For even though Jesus makes it clear that the judgment of God will be a sure thing, [just as it was in the days of Noah, and in the days of Lot at Sodom and Gomorrah], there will be Christians who escape the destruction. God will take a deliberate course of action to preserve those who are His. Jesus lays out what that will look like in Luke 17:30-37... Whoever seeks to save his life will [eventually] lose it [through death], and whoever loses his life [in this world] will keep it [from the consequences of sin and separation from God]. What did He mean and what would that look like? Jesus gives examples that are plain to understand and cannot be misinterpreted! There will be two [sleeping] in one bed; the one (the non-believer) will be taken [away in judgment] and the other (the believer) will be left. There will be two women grinding [at the mill] together; the one (the non-believer) will be taken [away in judgment] and the other (the believer) will be left. [Two men will be in the field; one will be taken and the other will be left.”]
I want to make sure that we all understand that this is not "the rapture" that the Church sees in 1 Thessalonians 4:13-14 when Christ returns in the air [not to the earth] and gathers believers to be with Him. Jesus is telling us in Luke that the believers will not be subject to God's judgment and taken to hell, but will be left on earth to be with Christ [upon His return to earth] during the Millennium.

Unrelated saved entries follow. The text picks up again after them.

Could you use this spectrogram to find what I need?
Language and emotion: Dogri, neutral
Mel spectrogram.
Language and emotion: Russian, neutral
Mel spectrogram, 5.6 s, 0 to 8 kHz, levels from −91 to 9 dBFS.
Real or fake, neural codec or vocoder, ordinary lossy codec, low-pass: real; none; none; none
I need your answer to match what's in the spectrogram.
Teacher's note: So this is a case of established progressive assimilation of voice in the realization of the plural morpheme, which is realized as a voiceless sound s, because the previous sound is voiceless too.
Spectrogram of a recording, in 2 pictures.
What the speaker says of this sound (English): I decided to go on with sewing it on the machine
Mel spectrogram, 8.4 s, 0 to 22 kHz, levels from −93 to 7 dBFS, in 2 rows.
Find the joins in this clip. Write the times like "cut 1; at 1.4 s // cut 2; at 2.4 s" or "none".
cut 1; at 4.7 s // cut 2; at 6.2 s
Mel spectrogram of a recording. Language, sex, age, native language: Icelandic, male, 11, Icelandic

The final question in Luke 17 comes when the disciples ask Jesus where those who are subject to God's judgment will be taken. He responds, “Where the corpse is, there the vultures will be gathered.” This response was most likely a phrase well-known to the disciples in their time ... wherever the wicked are will be well-identified, just as the vultures smell and discover where the dead carcasses lie.
But rather than that gruesome image, I want to end this post and discourse on the First Coming of Christ [and the inauguration of the Kingdom of God on earth] and His final appearance at His Second Coming [and the actualization of the Kingdom in His Millennial reign on earth], by reiterating the essence of Jesus's warning of judgment and His assurance of our deliverance into the Kingdom of God. As Matthew Henry states, "Though the sword devours one as well as another, and all things seem to come alike to all, yet sooner or later it shall be made to appear that the Lord knows them that are his and them that are not, and how to take out the precious from the vile".
I would leave you with this Truth ... We rest assured that the Judge of all the earth will do right by us, His followers. Although His judgment will be sure and "His terrible swift sword" will enact His justice upon the wicked, He will take particular care that NONE of those who glorified Him, and stood in awesome reverence at the foot of His Cross, will be "taken away" in judgment. We will be marked as His own, preserved to enjoy being in the midst of the presence of the Messiah on earth. His Kingdom will be manifested in all the earth as the saints gather to Him in glory. What a magnificent day that will be!
Psalm 2:10-12 Now therefore, O kings, be wise; be warned, O rulers of the earth. Serve the Lord
with fear, and rejoice with trembling. Kiss the Son, lest He be angry,
and you perish in the way, for His wrath is quickly kindled. Blessed are
all who take refuge in Him.